Tuesday, September 27, 2011

8/14: Parker River NWR

I took a short trip to Plum Island on 8/14. There was a nice selection of terns at Sandy Point as well as good numbers of shorebirds. Annoying people were out as well.



This bird was banded on the Appledore Islands by Dr. Julie Ellis.




Lots of shorebirds means food for raptors.

This PEREGRINE FALCON ended up grabbing a semi-palm plover.

Thousands of migrating TREE SWALLOWS


Friday, September 2, 2011

8/28: Hurricane Irene Birds at Fitchburg Airport

I checked Wachusett Reservoir before and during the hurricane hoping for some rarities blown inland. The only thing blown in at Wachusett was my formerly good hair day and my go-getter attitude. Then, while sorting through a bunch of swallows at Thomas Basin, I got a call from Tom Pirro. He had also struck out at the reservoir earlier, but on his way home he stopped at Fitchburg airport. While he was telling me about all the amazing shorebirds that had put down at the airport, an f'n JAEGER flew overhead! He managed to snap some photos (http://tpirro.blogspot.com/). I jumped in the jeep and flew to Fitchburg.

The Path of Hurricane Irene

Fitchburg Airport location

This was the scene when I arrived. Total amazement as new birds began to appear as we scanned through the grass and the runway. Constant rain covered my camera and scope lenses. Luckily, four other central Mass birders were able to arrive to witness this event.

Hudsonian Godwits, Black-bellied Plovers, American Golden Plovers, Red Knots
This shows all 8 Red Knots together
Ruddy Turnstones began to come out of the tall grass and onto the runway. We counted 12.
We counted over 60 Black-bellied Plovers. A few Red Knots still showing breeding plumage.

This is a scene that doesn't happen very often in Worcester County.
Hudsonian Godwits in flight
Flight shot. You can easily pick out American Golden Plovers here.

Another great bird was this Lesser Black-backed Gull
The airport guy let us actually walk onto the runway to get closer looks. We didn't want to flush or put more stress on the birds, so we still kept our distance.
It was a great, record-breaking evening. Nice find, Tom!
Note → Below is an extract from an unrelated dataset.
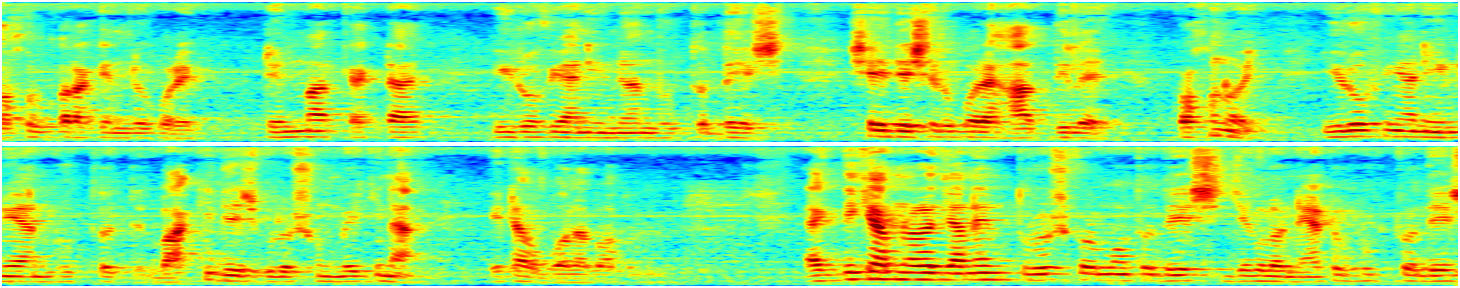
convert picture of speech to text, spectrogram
দখল করা কেন্দ্র করে ডেনমার্ক একটা ইউরোপিয়ান ইউনিয়নভুক্ত দেশ, সেই দেশের উপরে হাত দিলে কখনোই ইউরোপিয়ান ইউনিয়নভুক্ত বাকি দেশগুলো শুনবে কি না এটাও বলা বাহুল্য। একদিকে আপনারা জানেন তুরস্কর মতো দেশ, যেগুলো ন্যাটোভুক্ত দেশ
Here's the complete list of birds seen:

Canada Goose  (16)
Mallard  (2)
Double-crested Cormorant  (5)
Great Blue Heron  (1)
Red-tailed Hawk  (1)
American Kestrel  (1)
Black-bellied Plover  (64)   
American Golden-Plover  (7)  
Semipalmated Plover  (2 )
Killdeer  (2)
Lesser Yellowlegs  (3)
Hudsonian Godwit  (3)    
Ruddy Turnstone  (12)
Red Knot  (8)
Sanderling  (10)  
Semipalmated Sandpiper  (20)
Least Sandpiper  (3)
peep sp.  (25)
Short-billed Dowitcher  (2)
Ring-billed Gull  (2)
Herring Gull  (3)
Lesser Black-backed Gull  (1)
Great Black-backed Gull  (1)
Mourning Dove  (15)
American Crow  (6)
Horned Lark  (2)
Barn Swallow  (12)